By Connie Davis Bushey
News Editor, Baptist and Reflector
MORRISTOWN — “The smiles on those faces. That’s why we do it,” said Darlene LaPlue of the Luke 14 Party which drew 1,300 to Manley Baptist Church here.
Many of the event’s guests rode in wheelchairs as they passed by a crowd of greeters cheering them along as they approached the church’s Fellowship Hall. Others walked with assistance from family members and caregivers.
The guests were children and adults with special needs and their families and caregivers.
Twelve years ago about 250 people attended the first annual event.
Soon after LaPlue started the ministry, she realized, “Wow, God, you are doing something really, really amazing here. … The need is so great here in this area.”
Many of the children and adults who come are unchurched, and some have become regular members of Manley Baptist and other churches since attending, LaPlue noted.
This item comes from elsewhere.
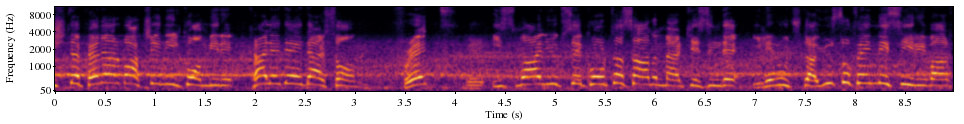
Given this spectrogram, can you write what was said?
İşte Fenerbahçe'nin ilk 11'i. Kalede Ederson. Fred ve İsmail Yüksek orta sahanın merkezinde. İleri uçta Yusuf Ennesiri var.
Manley, of which LaPlue is a member, started Sunday School classes for these special people and a week-long summer camp as a result of meeting them at the Luke 14 Party.
The April 8-9 event — “Welcome to Holland” — included a petting zoo, games and crafts, meal, face painting, and live entertainment. This year participants also got to know the football players of Carson-Newman University, Jefferson City, and be a part of an activity directed by a high school soccer team. One day of the party is for children and the next day is for adults.
LaPlue’s interest in people with special needs developed when as a teenager she spent time with her uncle, a Marine who was paralyzed during the Korean War. He was a quadraplegic for 37 years.
“He couldn’t comb his hair or get a drink of water, but he had more peace about him than anybody that I knew. … He impacted my life so strongly.”
Then she learned about Joni Eareckson Tada, who at 17 years old was paralyzed after diving into shallow water in 1967. In 2002 LaPlue started serving as a volunteer at Joni and Friends camps in several states. “It became the highlight of my year,” she said.
“I learned about disability ministry and fell in love with it and it changed my life.
“The gospel became so much more clear and real to me than ever before. I could see God in new ways.”
LaPlue learned about a Luke 14 banquet for folks with special needs in Charlotte, N.C. In Luke 14:15-24 Jesus told the parable of the man who planned a banquet. But everyone he invited declined to attend. So the man told his slaves to invite “the poor, maimed, blind, and lame.”
LaPlue attended and soon began the ministry based at Manley. She organized a banquet the first few years but it outgrew the fellowship hall and as friendships were formed people wanted to spend more time with their guests. So a carnival was planned and it has continued ever since.
“It’s just grown and grown and grown,” she said. One key to the Luke 14 Party was the initial leadership of the women’s ministry of Manley.
In 2013 she developed a camp for people with special needs which is held at Carson Springs Baptist Conference Center, Newport. Also, this year she and a missions team will deliver wheelchairs refurbished in a prison in Kansas and provided by Joni and Friends to people in Kenya, Africa.
A special needs ministry is an effective outreach tool, noted LaPlue.
Over the years about 20 families with members who have special needs have become a part of Manley. The Sunday School classes, one for children and one for adults, draw a total of about 10 people currently though that varies due to health problems and circumstances. Some participants such as children with autism and with cerebral palsy have been integrated into the regular activities of the church.
“It thrills me to see wheelchairs scattered across the auditorium,” said LaPlue.
Life for the disabled and their caregivers is very difficult, she noted. Some have been asked to leave churches. Many have medical issues. People with special needs require a lot of helpers.
“There are people suffering out there and they’ve got to know we care about them …,” she explained. “We want this to catch fire in our churches.”
What she and many other volunteers have found through this ministry is described in II Timothy 6:18-19, said LaPlue, “a life that is truly life.”